Two major medical studies have concluded there were no "significant" increases in deaths or cancer among people exposed to dust from the World Trade Center, but firefighter advocacy groups are arguing the opposite, saying the numbers are telling enough to indicate a strong correlation between the ground zero dust and increased cancer cases. Andrew Siff reports.
A new medical study supports the argument for including cancers on a list of World Trade Center-linked diseases that qualify for assistance under the national Sept. 11 health program, federal lawmakers said Wednesday.
"The evidence is now compelling," said U.S. Rep. Jerrold Nadler, standing with Reps. Carolyn Maloney, Charles Rangel and Nydia Velazquez at the entrance to the subway station at the trade center site in lower Manhattan. "It's essential that we do this."
They say a recently published study of cancer cases among firefighters exposed to World Trade Center dust from the Sept. 11 attacks supports including cancer to the program's list of diseases.
The lawmakers said they filed a petition with the administrator of the 9/11 health program to require an immediate review of the study, which was published last week in the medical journal The Lancet, and to consider adding coverage for cancers.
The study said the nearly 9,000 firefighters who were exposed to the trade center were 19 percent more likely to have cancer than firefighters who didn't work down near the pile.

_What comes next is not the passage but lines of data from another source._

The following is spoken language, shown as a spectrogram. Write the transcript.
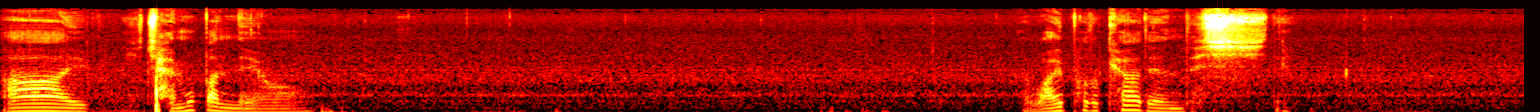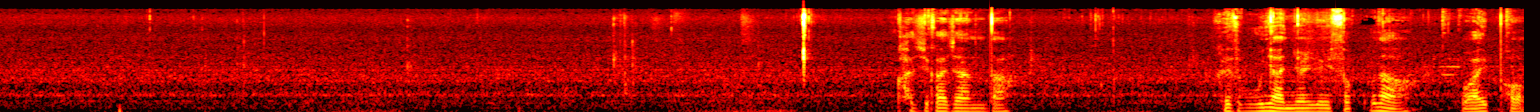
아, 잘못 봤네요. 와이퍼도 켜야 되는데, 씨. 네. 가지가지 한다. 그래서 문이 안 열려 있었구나. 와이퍼.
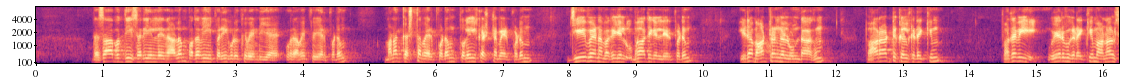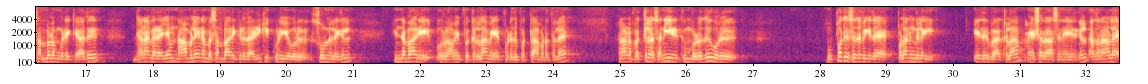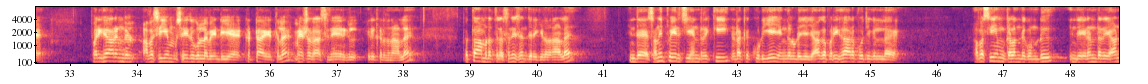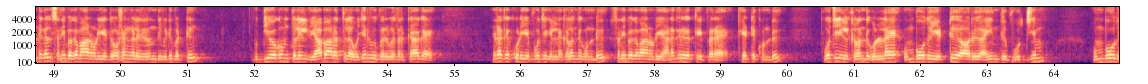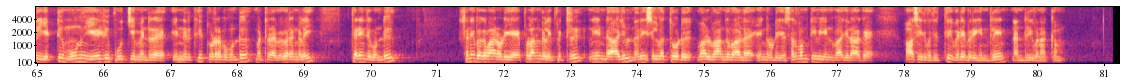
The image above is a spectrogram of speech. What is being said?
தசாபுத்தி சரியில்லைனாலும் பதவியை பறி கொடுக்க வேண்டிய ஒரு அமைப்பு ஏற்படும். மன கஷ்டம் ஏற்படும் தொழில் கஷ்டம் ஏற்படும் ஜீவன வகையில் உபாதைகள் ஏற்படும் இடமாற்றங்கள் உண்டாகும் பாராட்டுக்கள் கிடைக்கும் பதவி உயர்வு கிடைக்கும் ஆனால் சம்பளம் கிடைக்காது. தன விரயம். நாமளே நம்ம சம்பாதிக்கிறத அழிக்கக்கூடிய ஒரு சூழ்நிலைகள் இந்த மாதிரி ஒரு அமைப்புக்கெல்லாம் ஏற்படுது பத்தாம் இடத்துல. அதனால் பத்தில் சனி இருக்கும் பொழுது ஒரு முப்பது சதவிகித பலன்களை எதிர்பார்க்கலாம் மேஷராசினியர்கள். அதனால் பரிகாரங்கள் அவசியம் செய்து கொள்ள வேண்டிய கட்டாயத்தில் மேஷராசினியர்கள் இருக்கிறதுனால பத்தாம் இடத்துல சனி சஞ்சரிக்கிறதுனால இந்த சனிப்பயிற்சி அன்றைக்கு நடக்கக்கூடிய எங்களுடைய யாக பரிகார பூஜைகளில் அவசியம் கலந்து கொண்டு இந்த இரண்டரை ஆண்டுகள் சனி பகவானுடைய தோஷங்களிலிருந்து விடுபட்டு உத்தியோகம் தொழில் வியாபாரத்தில் உயர்வு பெறுவதற்காக நடக்கக்கூடிய பூஜைகளில் கலந்து கொண்டு சனி பகவானுடைய அனுகிரகத்தை பெற கேட்டுக்கொண்டு பூஜையில் கலந்து கொள்ள ஒம்பது எட்டு ஆறு ஐந்து பூஜ்ஜியம் ஒம்பது எட்டு மூணு ஏழு பூஜ்ஜியம் என்ற எண்ணிற்கு தொடர்பு கொண்டு மற்ற விவரங்களை தெரிந்து கொண்டு சனி பகவானுடைய புலன்களை பெற்று நீண்ட ஆயுள் நிறைய செல்வத்தோடு வாழ்வாங்க வாழ எங்களுடைய சர்வம் டிவியின் வாயிலாக ஆசீர்வதித்து விடைபெறுகின்றேன். நன்றி வணக்கம்.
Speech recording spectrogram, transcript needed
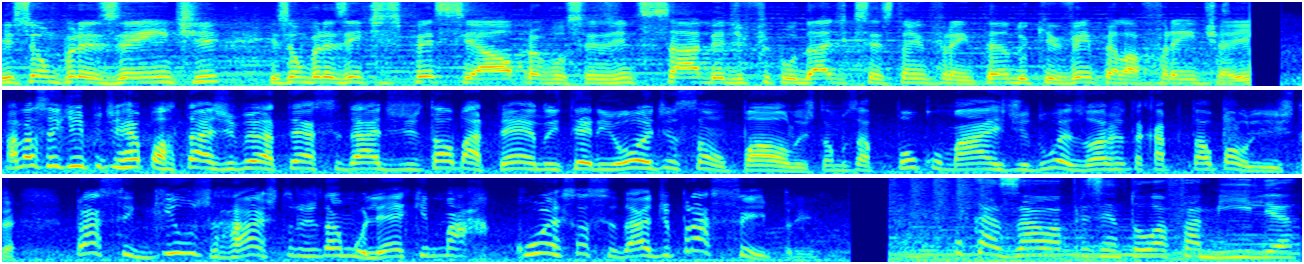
Isso é um presente, isso é um presente especial para vocês. A gente sabe a dificuldade que vocês estão enfrentando, o que vem pela frente aí. A nossa equipe de reportagem veio até a cidade de Taubaté, no interior de São Paulo. Estamos a pouco mais de duas horas da capital paulista, para seguir os rastros da mulher que marcou essa cidade para sempre. O casal apresentou a família,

The study did note a few potentially worrisome trends, including an unexpected number of thyroid cancers. But cancers can take decades to develop, and the authors of the study cautioned that the seven-year period the study covered might be too brief to make anything but qualified interpretations.
The administrator of the 9/11 Health Program said this past summer that a review of medical evidence failed to support adding cancer to a list of trade center-linked diseases, and the law -- known as the Zadroga Act -- does not pay for benefits in cancer cases.
Federal lawmakers said the new study was still sufficient to revisit the administrator's decision of whether to add cancers to a list of diseased covered under the James Zadroga 9/11 Health and Compensation Act.
"We don't want to wait until all of the evidence is in," said Rangel, who called the study "a tremendous medical bit of evidence." He said people who were sick could not afford to wait.
Nadler said that they have "always known that many of the chemicals in that that toxic brew that people were breathing causes cancer." And he said they knew with "moral certainty" that a link between 9/11 and cancers existed, but did not have the peer-reviewed studies to support that — until now.
"It would be inhuman to wait for more and more evidence," he said.
Maloney said it was "a definitive study for firefighters, and that's a very healthy portion of our population" of those who were exposed at ground zero.
But she said she would let the medical experts who consult with the 9/11 health program administrator to make the final determination of whether the study is enough to support adding cancers.
"I won't be content, but they have to rely on medical evidence," she said.